The task:
Reproduce the records below exactly, leaving out any pictures.

··· Records shown ···

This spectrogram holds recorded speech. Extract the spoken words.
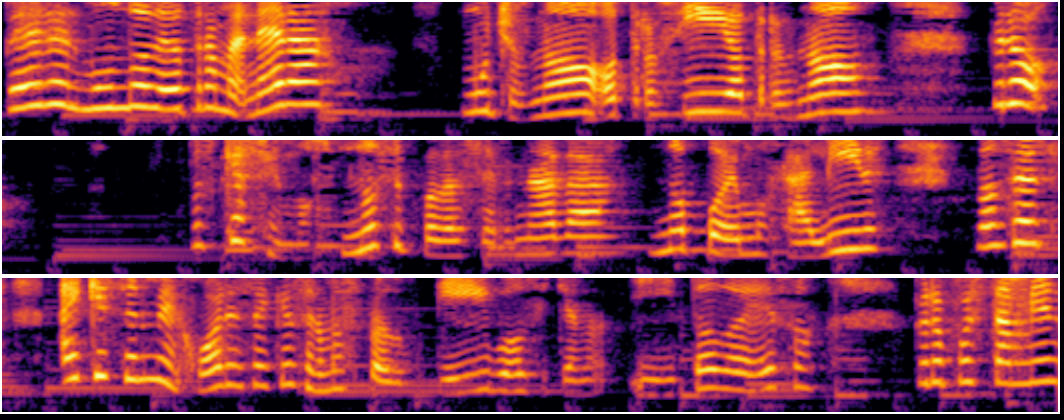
ver el mundo de otra manera. Muchos no, otros sí, otros no. Pero, pues, ¿qué hacemos? No se puede hacer nada, no podemos salir. Entonces, hay que ser mejores, hay que ser más productivos y, todo eso. Pero pues también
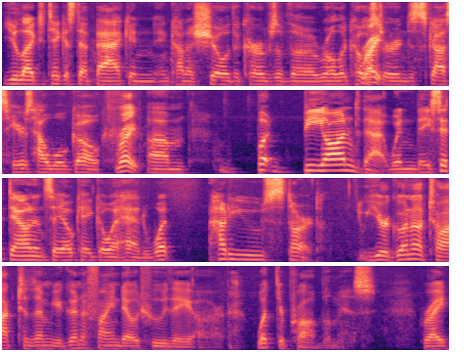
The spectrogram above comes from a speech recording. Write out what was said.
you like to take a step back and, and kind of show the curves of the roller coaster and discuss here's how we'll go. Right. Um, But beyond that, when they sit down and say, "Okay, go ahead," what? How do you start? you're going to talk to them. You're going to find out who they are, what their problem is, right?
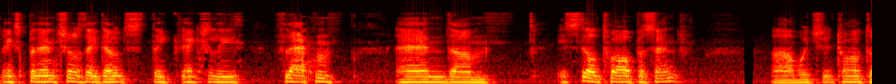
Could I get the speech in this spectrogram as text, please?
exponentials. They don't, they actually flatten. And um, it's still 12%, uh, which 12 to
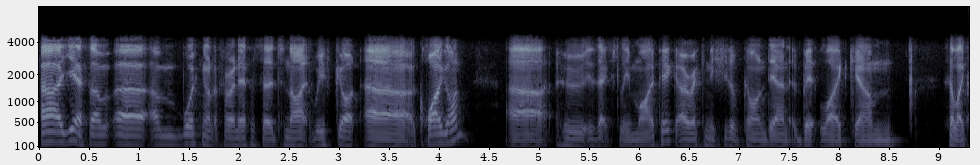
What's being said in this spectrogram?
Uh, yes, I'm, uh, I'm working on it for an episode tonight. We've got uh, Qui Gon, uh, who is actually my pick. I reckon he should have gone down a bit like, um, so like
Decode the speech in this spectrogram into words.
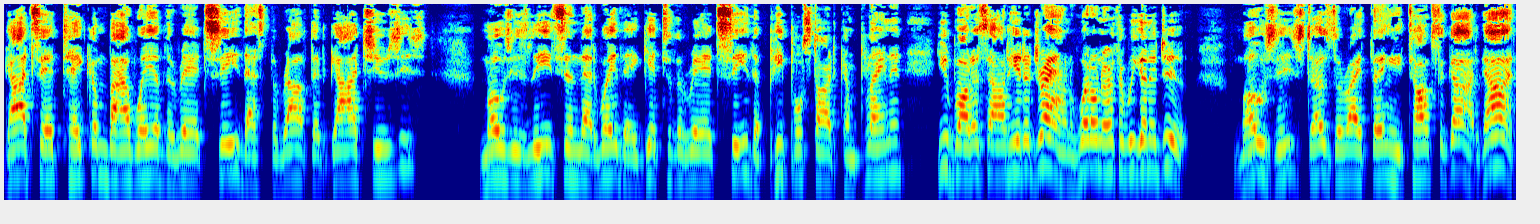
God said, Take them by way of the Red Sea. That's the route that God chooses. Moses leads them that way. They get to the Red Sea. The people start complaining. You brought us out here to drown. What on earth are we going to do? Moses does the right thing. He talks to God. God,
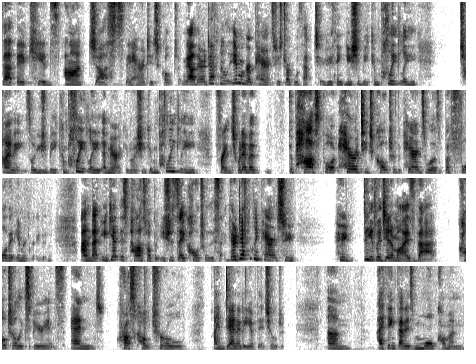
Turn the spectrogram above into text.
that their kids aren't just their heritage culture. Now, there are definitely immigrant parents who struggle with that too, who think you should be completely Chinese or you should be completely American or you should be completely French, whatever the passport heritage culture of the parents was before they immigrated. And that you get this passport, but you should say culturally the same. There are definitely parents who who delegitimize that cultural experience and cross-cultural identity of their children. Um, I think that is more common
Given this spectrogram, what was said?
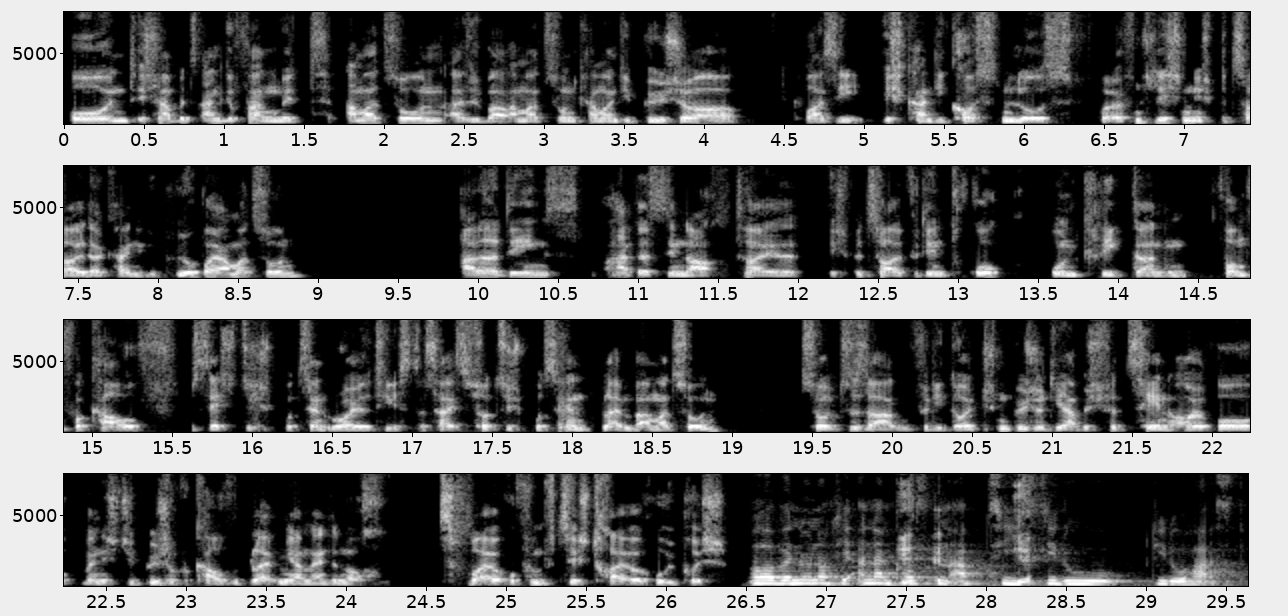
Und ich habe jetzt angefangen mit Amazon. Also über Amazon kann man die Bücher quasi, ich kann die kostenlos veröffentlichen. Ich bezahle da keine Gebühr bei Amazon. Allerdings hat es den Nachteil, ich bezahle für den Druck und kriege dann vom Verkauf 60 Prozent Royalties. Das heißt, 40 Prozent bleiben bei Amazon. Sozusagen für die deutschen Bücher, die habe ich für 10 Euro. Wenn ich die Bücher verkaufe, bleiben mir am Ende noch 2,50 Euro, 3 Euro übrig. Aber wenn du noch die anderen Kosten abziehst, die du, die du hast.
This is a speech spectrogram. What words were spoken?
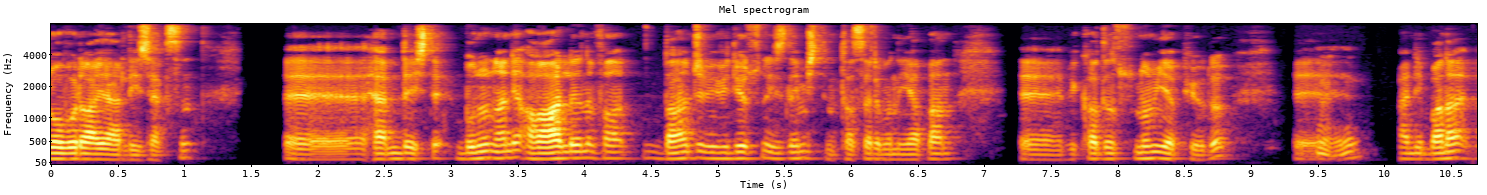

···

Task result:
This spectrogram holds recorded speech. Extract the spoken words.
ver el mundo de otra manera. Muchos no, otros sí, otros no. Pero, pues, ¿qué hacemos? No se puede hacer nada, no podemos salir. Entonces, hay que ser mejores, hay que ser más productivos y, todo eso. Pero pues también
The spectrogram above comes from a speech recording. Write out what was said.
you like to take a step back and, and kind of show the curves of the roller coaster and discuss here's how we'll go. Right. Um, But beyond that, when they sit down and say, "Okay, go ahead," what? How do you start? you're going to talk to them. You're going to find out who they are, what their problem is, right?
Could I get the speech in this spectrogram as text, please?
exponentials. They don't, they actually flatten. And um, it's still 12%, uh, which 12 to
What's being said in this spectrogram?
Uh, yes, I'm, uh, I'm working on it for an episode tonight. We've got uh, Qui Gon, uh, who is actually my pick. I reckon he should have gone down a bit like, um, so like
Decode the speech in this spectrogram into words.
God said, Take them by way of the Red Sea. That's the route that God chooses. Moses leads them that way. They get to the Red Sea. The people start complaining. You brought us out here to drown. What on earth are we going to do? Moses does the right thing. He talks to God. God,
Turn the spectrogram above into text.
that their kids aren't just their heritage culture. Now, there are definitely immigrant parents who struggle with that too, who think you should be completely Chinese or you should be completely American or you should be completely French, whatever the passport heritage culture of the parents was before they immigrated. And that you get this passport, but you should say culturally the same. There are definitely parents who who delegitimize that cultural experience and cross-cultural identity of their children. Um, I think that is more common
Given this spectrogram, what was said?
Und ich habe jetzt angefangen mit Amazon. Also über Amazon kann man die Bücher quasi, ich kann die kostenlos veröffentlichen. Ich bezahle da keine Gebühr bei Amazon. Allerdings hat es den Nachteil, ich bezahle für den Druck und kriege dann vom Verkauf 60 Prozent Royalties. Das heißt, 40 Prozent bleiben bei Amazon. Sozusagen für die deutschen Bücher, die habe ich für 10 Euro. Wenn ich die Bücher verkaufe, bleiben mir am Ende noch 2,50 Euro, 3 Euro übrig. Aber wenn du noch die anderen Kosten abziehst, die du, die du hast.
This is a speech spectrogram. What words were spoken?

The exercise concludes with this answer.